Previously, you have simplified expressions by distributing through parentheses. such as:

Simple factoring in the context of polynomial expressions is backwards from distributing. That is, instead of multiplying something through a parentheses, you will be seeing what you can take back out and put in front of a parentheses, such as:

The trick is to see what can be factored out of every term in the expression. Warning: Don’t make the mistake of thinking that factoring means dividing something off and making it magically disappear . Remember that factoring means dividing out and putting in front of the parentheses . Nothing disappears when you factor; things merely get rearranged.

The only thing common between the two terms (that is, the only thing that can be divided out of each term and then moved up front) is a 3 . So I’ll factor this number out to the front:

When I divided the 3 out of the 3*x* , I was left with only the *x* remaining. I’ll put that *x* as my first term inside the parentheses:

When I divided the 3 out of the 12 , I left a 4 behind, so I’ll put that in the parentheses, too:

This is my final answer: **3( x 4)**

Warning: Be careful not to drop minus signs when you factor.

Some books teach this topic by using the concept of the Greatest Common Factor. or GCF. In that case, you would methodically find the GCF of all the terms in the expression, put this in front of the parentheses, and then divide each term by the GCF and put the resulting expression inside the parentheses. The result will be the same. But this seems like an awful lot of work to me, so I just go straight to the factoring.

Here are some more examples: Copyright Elizabeth Stapel 2002-2011 All Rights Reserved

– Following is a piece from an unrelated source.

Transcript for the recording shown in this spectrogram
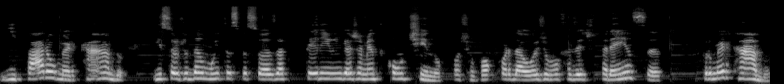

**Factor 7***x*7.

**Factor 12***y*2 5*y*.

A 7 can come out of each term, so I’ll factor this out front:

Dividing the 7 out of 7*x* leaves just an *x* :

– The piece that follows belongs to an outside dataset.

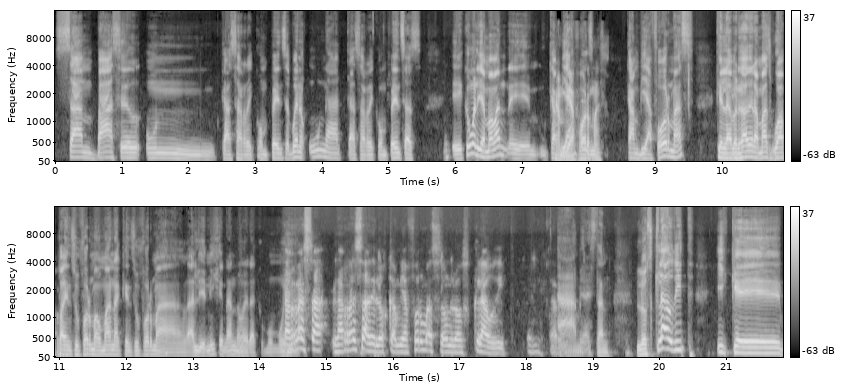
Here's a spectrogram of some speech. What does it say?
Sam Basel, un cazarrecompensas, bueno, una cazarrecompensas, eh, ¿cómo le llamaban? Eh, Cambia cambiantes, formas. Cambiaformas, que la verdad era más guapa en su forma humana que en su forma alienígena, no era como muy... La raza, la raza de los cambiaformas son los Claudit. Ah, mira, ahí están los Claudit y que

What am I left with when I divide the 7 out of the second term? Well, if nothing is left, then 1 is left. (Remember: 7 7 = 1 .) So I get:

Take careful note: When nothing is left after factoring, a 1 is left behind in the parentheses.

In this case, no number is a common factor between the two terms (specifically, the 12 and the 5 share no common numerical factor), but I can still divide out a common *variable* factor of *y* from each of the two terms.

In the first term, I have the 12 and the other *y* factor left over:

(This is because 12*y* 2 means 12 *y* *y*. so taking the 12 and one of the *y* ‘s out front leaves the second *y* behind.) In the second term, I have the 5 left over:

Don’t forget the minus sign in the middle!

Cite this article as:

Stapel, Elizabeth. Simple Polynomial Factoring. __Purplemath__. Available from__http://www.purplemath.com/modules/simpfact.htm__. Accessed [Date] [Month] 2016